-(Sandra Phillips) So I will say because it first focuses on the user. Like, really trying to understand how something fits in to how people need to move around in a specific community. And there's a lot of cultural differences and, you know, stigmas and ideas around certain modes as well. So really understanding that first and foremost, helps build program that actually, and I will say this. You can build other programs that don't focus on the user. But generally what we've seen is that at some point they get shut down. Because if it doesn't focus on the user, nobody will use it. And you're not going to be financially viable. So I'm saying we focus on the user because that actually promises long-term success which is really also important. Going back to my user, to the user. Because if programs come and go it's not reliable. So guess what people do? They're going back to cars again, to their own cars. Because they're like, this is so fickle. I can't make this work. Right? And I think the second one is that, and that's part of the reason I started with me and left, you know, Daimler. It's because we're not taking sides. It's not like the car is better than the bike in a shared system. Or the public transit is better than a scooter. My point is like, we need all of these options if we want to have any chance. Any chance in a major shift of how people move around in our cities. We need all of them. Because that's the only way that it becomes an ecosystem that you can rely on. Going back to my reliability point. Right? You gotta have an option whatever happens during your day. If it starts raining and you use the bike share, and now you don't want to bike back, well then you have to have an answer, another option. So I think that's the other big thing. Like shared mobility architecture doesn't take sides. It doesn't take sides for one mode or another saying that this one removes more vehicles than the other. I'm like, I don't care if you move three vehicles. That's great, because you just removed three.
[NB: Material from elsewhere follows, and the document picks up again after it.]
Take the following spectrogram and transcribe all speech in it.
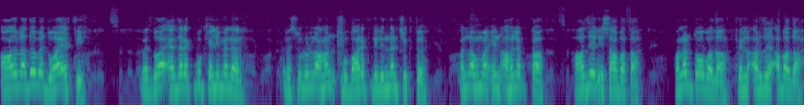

-(Andy Keeton) Yeah, makes sense. That's great. Awesome. Sandra, thanks for being on. We have one final question for you. But first, let's just get, you know, like I do every week. Tell everyone to like and follow and give us a rating wherever you're listening to the podcast. If you haven't yet, check out our Google podcast on Youtube as well. You can find all that information and subscribe to our newsletter, which I highly recommend you do, at betweenthelines.io. And then you'll be able to get more information every week from each conversation to dive a little bit more deeply into that. And connect them with our speakers like Sandra. So make sure you do that. So Sandra, our final question for you. We're building this audio, you know, music podcast, sorry, music playlist for Spotify. And we're populating that with other guests' favorite songs and songs that they go to on their commute. What would you like to add?

-(Sandra Phillips) So I say, I'm gonna add Thunder by Imagine Dragons. The main reason is I love the beat of that song. It's just like, you listen to that, and I will say my commuter is actually mostly walking these days. But it just gets you like, it gives you that swing in your step and you have a like, you arrive in a good mood. And feel like you can just conquer the world right now, which I think like, we as transportation professionals, we can use a little bit of that upbeat. It certainly works for me.
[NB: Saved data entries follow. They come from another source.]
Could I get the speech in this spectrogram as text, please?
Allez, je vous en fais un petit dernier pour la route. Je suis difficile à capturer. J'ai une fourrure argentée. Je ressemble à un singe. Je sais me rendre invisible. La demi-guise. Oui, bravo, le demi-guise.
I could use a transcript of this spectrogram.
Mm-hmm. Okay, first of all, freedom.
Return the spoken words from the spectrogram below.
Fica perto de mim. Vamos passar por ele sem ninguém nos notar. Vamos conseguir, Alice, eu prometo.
-(Andy Keeton) Okay, yeah. Give everyday to tackle these problems. Figure out what users want. Build that. Should we build the architecture based system? I think it makes makes great sense. Sandra, thanks again for being on. And everyone, thanks for listening and watching.
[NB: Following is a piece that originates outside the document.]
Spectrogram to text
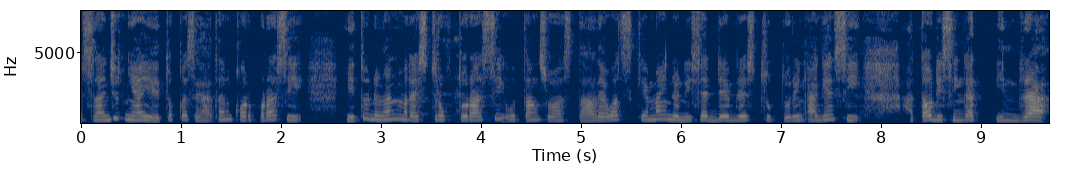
selanjutnya yaitu kesehatan korporasi, yaitu dengan merestrukturasi utang swasta lewat skema Indonesia Debt Restructuring Agency atau disingkat INDRA.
-(Sandra Phillips) Thank you, Andy for having me.

-(Andry Keeton) All right, we'll see you all next week.

Better commuting starts here.

Better commuting starts here.

Better commuting starts here.